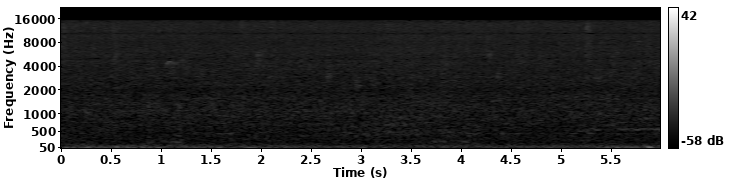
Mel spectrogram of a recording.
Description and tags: Rural Wales light drizzle
A short snippet of light drizzle (rain) from Wales.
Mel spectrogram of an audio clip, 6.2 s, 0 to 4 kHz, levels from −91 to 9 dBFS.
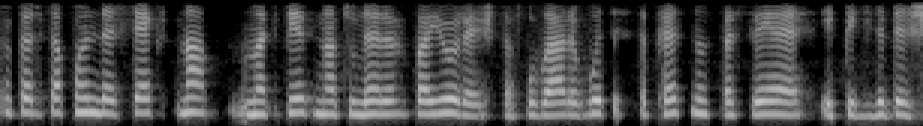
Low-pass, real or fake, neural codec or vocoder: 3.6 kHz; fake; codec, 16 kHz, 0.5 kbps, FunCodec, trained on LibriTTS, 25 frames a second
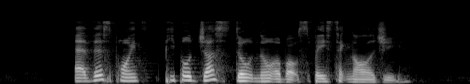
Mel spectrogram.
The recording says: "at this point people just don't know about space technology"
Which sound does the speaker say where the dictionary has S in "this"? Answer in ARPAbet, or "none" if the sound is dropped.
S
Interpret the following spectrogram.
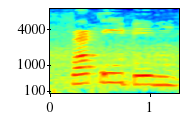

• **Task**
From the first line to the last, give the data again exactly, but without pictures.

• **Exercise solution**
Mel spectrogram of a recording.
Description and tags: Rural Wales light drizzle
A short snippet of light drizzle (rain) from Wales.
Mel spectrogram of an audio clip, 6.2 s, 0 to 4 kHz, levels from −91 to 9 dBFS.
Low-pass, real or fake, neural codec or vocoder: 3.6 kHz; fake; codec, 16 kHz, 0.5 kbps, FunCodec, trained on LibriTTS, 25 frames a second
Mel spectrogram.
The recording says: "at this point people just don't know about space technology"
Which sound does the speaker say where the dictionary has S in "this"? Answer in ARPAbet, or "none" if the sound is dropped.
S
Interpret the following spectrogram.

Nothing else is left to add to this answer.